What a wonderful teacher and role model he was. His lighthearted and entertaining manner in the classroom was not only effective, but it also reflected such affection for the subject matter and the students. As his Research Assistant, he entrusted me to help with his work, which helped me to gain confidence as a lawyer. When I walked in the door, he would stop working and ask me how I was. And he'd listen. What a difference that bit of caring made to me. He made calls to help me get a clerkship and wrote to tell me he was proud when I started publishing.

For me, Georgetown Law was a friendly, supportive environment to learn and grow. I think Dave's caring, generosity, and sense of humor infected the entire school. May his warm personality remain part of his legacy Georgetown Law. And may his memory be a blessing to his family and to the Georgetown Law community.

— Kati Kovacs, Georgetown Law Graduate (L'95), Professor, Rutgers Law

Dear Dean McCarthy and Family, you were the Dean of the Georgetown Law School when I attended from 1977-1980. I always remember you as a kind, loving, caring, and considerate Dean who cared SO MUCH for us students. If there was an issue, you always tried to resolve it in favor of the students. We students loved you as our Dean. You led the law school with dignity, grace, and humor, and you were always kind to everyone. I am so sorry to hear of your passing. I will miss you. I wish your family love and healing in this sad time. Thank you for all you did for me and all of the other law students whose lives you touched over the years at Georgetown Law. You will be deeply missed.

— Gail Grossman, Georgetown Law Graduate (L'80)

My husband, who is also a law school graduate, joins me in expressing our deep sympathies and abiding gratitude for everything Dean McCarthy did for the two of us. When I first started, I was working on Capitol Hill for U.S. Congresswoman Patsy T. Mink (Hawaii) and needed an adjustment on my schedule. I met with Dean McCarthy who arranged for me to take a day course in lieu of the Saturday course that conflicted with my work schedule. He made it a point to frequently monitor my progress and to offer encouragement at every step. I was pregnant twice during my courses and Dean McCarthy always expressed his pleasure in my pregnancy and with motherhood. I loved him as my Dean and as a true father figure, but most of all, I just loved him because he himself was there for me whenever I felt overwhelmed or stressed. To his family, thank you for sharing him with me. He always spoke endearingly of the women in his life and never allowed me to think I was not equal to the task of full-time employment (44 hours a week, including Saturday mornings) and night school studies. I was truly blessed to have him as my guiding angel.

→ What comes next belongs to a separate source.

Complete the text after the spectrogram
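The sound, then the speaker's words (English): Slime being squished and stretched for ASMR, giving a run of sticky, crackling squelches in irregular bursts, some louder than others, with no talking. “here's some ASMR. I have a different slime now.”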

— Marie Nakanishi Milks, Georgetown Law Graduate (L'72)

David McCarthy was the dean who hired me in 1980. He was a wonderful, thoughtful man who taught me so much about law school administration. I learned so much from during our time together. He set high standards for the Law Center and for all of us who worked for him, doing so with a keen intellect, compassion and humor. I am so thankful for our time together and the opportunity he gave me to work at a great institution, Georgetown University Law Center!

— Everett Bellamy, Georgetown Law Former Assistant Dean and Adjunct Professor of Law

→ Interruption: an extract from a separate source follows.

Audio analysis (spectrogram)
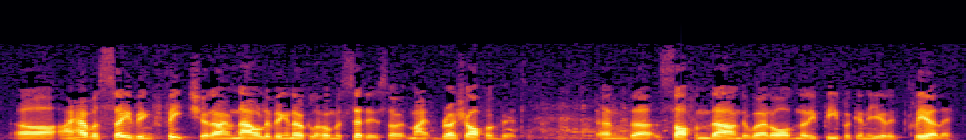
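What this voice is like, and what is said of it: Speaks with a noticeable accent. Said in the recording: “I hope that my accent doesn't throw you too much”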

Thank you from the entire Georgetown community.

— Nory Dianne Miano, Georgetown Law Student (LL.M. '21)